AFTER decades of being told to stay covered up in the sun, a group of Australian scientists fear up to 50% of women aged between 16-25 years may be putting themselves at risk of chronic illness and disease because of their lack of sun exposure.
A new Victorian study aims to recruit more than 450 females aged between 16-25 years to find out how much sun is needed to maintain healthy levels of vitamin D naturally without exposing them to the dangers of excess ultra-violet rays.
Clinicians and medical researchers from The Royal Melbourne Hospital and the University of Melbourne today launched the Southern Hemisphere's largest vitamin D study for young women - Safe-D.
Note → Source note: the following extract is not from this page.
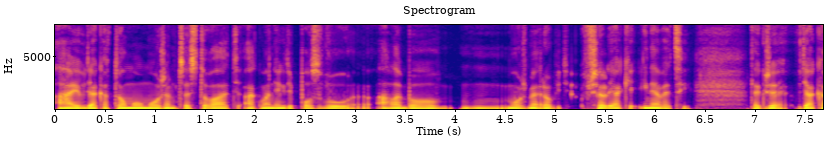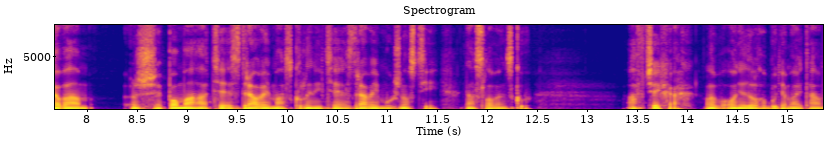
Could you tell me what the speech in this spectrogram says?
aj vďaka tomu môžem cestovať, ak ma niekde pozvú, alebo mm, môžeme robiť všelijaké iné veci. Takže vďaka vám, že pomáhate zdravej maskulinite, zdravej mužnosti na Slovensku a v Čechách, lebo onedlho budem aj tam.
They hope the results will help produce better education policies and strategies to safely improve vitamin D status and wellbeing of young Australian women.
Professor John Wark, who works at both organisations, said vitamin D was an essential nutrient for everyone, young and old.
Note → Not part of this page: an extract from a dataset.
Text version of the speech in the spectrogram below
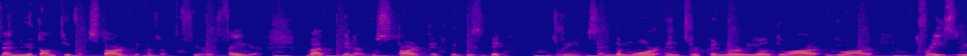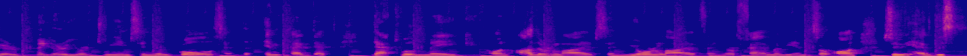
then you don't even start because of the fear of failure. But you know you start it with these big dreams. And the more entrepreneurial you are you are crazier bigger your dreams and your goals and the impact that that will make on other lives and your life and your family and so on. So you have these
"Vitamin D is necessary for strong bones, muscles and overall health. Ultraviolet radiation from the sun is the best natural source of vitamin D, but it is also the main risk factor for skin cancer and premature ageing of the skin," he said.
"A balanced approach to sunlight exposure can help you avoid vitamin D deficiency, which has been linked to many chronic health conditions such as poor bone and muscle health, cardiovascular disease, some cancers and adverse mental health conditions to name only a few.
"In Australia, musculoskeletal disorders cause more disability than any other group of medical conditions, costing the economy $9.15 billion a year.
"This is why we are focusing on young women in the hope that we can intervene early, preventing potential ill-health, economic loss and premature death."
Mr Wark said it was currently recommended that Australians with moderately fair skin expose their arms for 6 to 7 minutes mid morning or mid afternoon during summer/spring or up to 30 minutes during winter outdoors to maintain adequate vitamin D level.